_SUPPLIED RECORDS:_
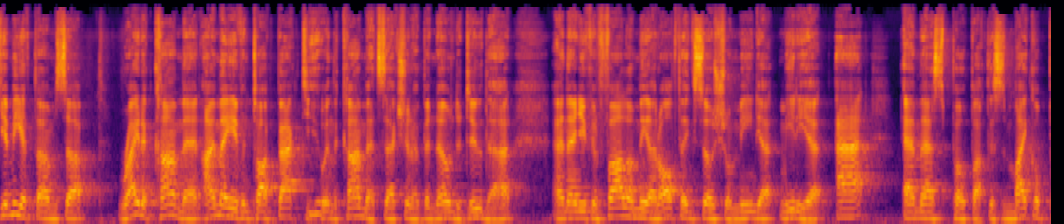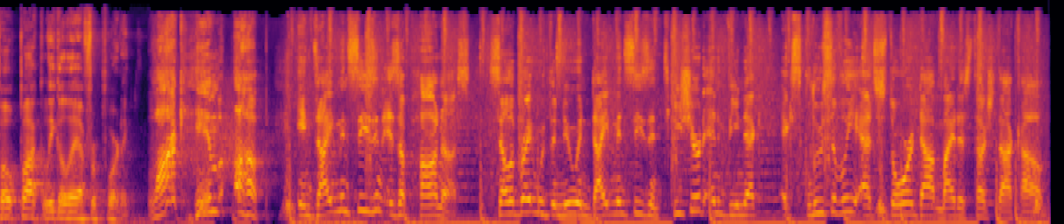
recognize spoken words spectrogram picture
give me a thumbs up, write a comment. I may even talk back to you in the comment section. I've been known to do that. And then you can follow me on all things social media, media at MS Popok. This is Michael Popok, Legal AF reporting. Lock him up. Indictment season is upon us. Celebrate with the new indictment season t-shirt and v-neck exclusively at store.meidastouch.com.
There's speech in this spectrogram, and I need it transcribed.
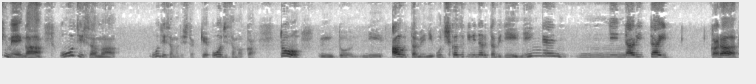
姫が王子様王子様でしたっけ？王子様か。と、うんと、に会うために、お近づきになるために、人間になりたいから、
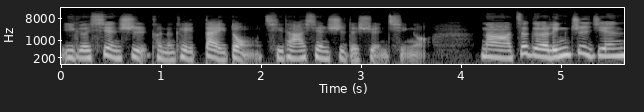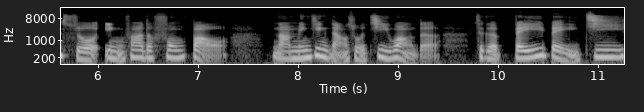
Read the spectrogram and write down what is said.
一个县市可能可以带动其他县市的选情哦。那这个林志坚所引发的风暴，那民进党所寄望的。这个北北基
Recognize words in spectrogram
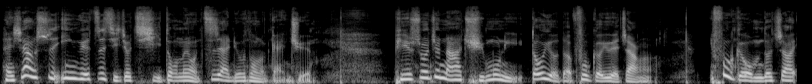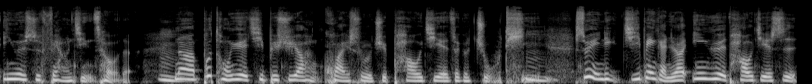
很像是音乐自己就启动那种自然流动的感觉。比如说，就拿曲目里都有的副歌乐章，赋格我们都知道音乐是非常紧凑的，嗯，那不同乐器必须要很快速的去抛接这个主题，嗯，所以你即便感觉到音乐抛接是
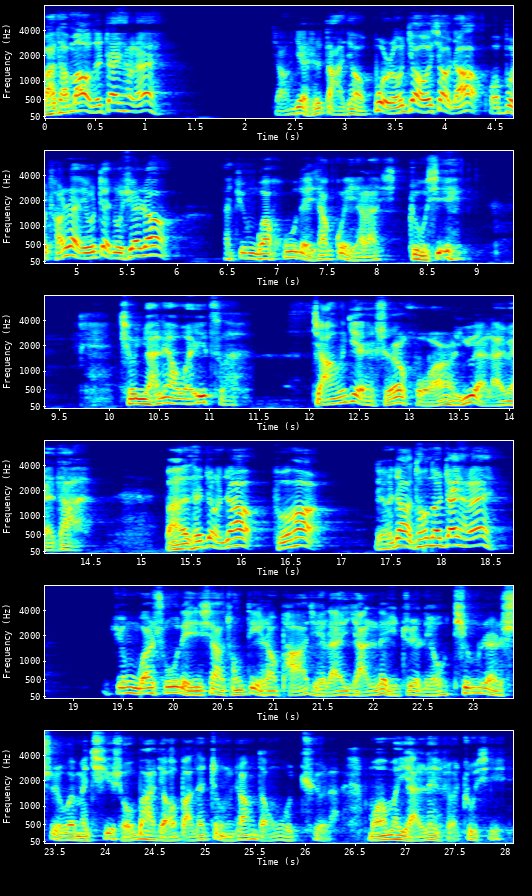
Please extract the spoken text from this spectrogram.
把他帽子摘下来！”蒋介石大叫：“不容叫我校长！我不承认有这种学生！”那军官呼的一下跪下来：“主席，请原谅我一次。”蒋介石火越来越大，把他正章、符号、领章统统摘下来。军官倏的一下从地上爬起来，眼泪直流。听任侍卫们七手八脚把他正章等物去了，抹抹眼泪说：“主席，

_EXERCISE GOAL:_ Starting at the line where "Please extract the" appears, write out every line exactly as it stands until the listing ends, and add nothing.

_ANSWER SECTION:_
Please extract the spoken text from this spectrogram.
把他帽子摘下来！”蒋介石大叫：“不容叫我校长！我不承认有这种学生！”那军官呼的一下跪下来：“主席，请原谅我一次。”蒋介石火越来越大，把他正章、符号、领章统统摘下来。军官倏的一下从地上爬起来，眼泪直流。听任侍卫们七手八脚把他正章等物去了，抹抹眼泪说：“主席，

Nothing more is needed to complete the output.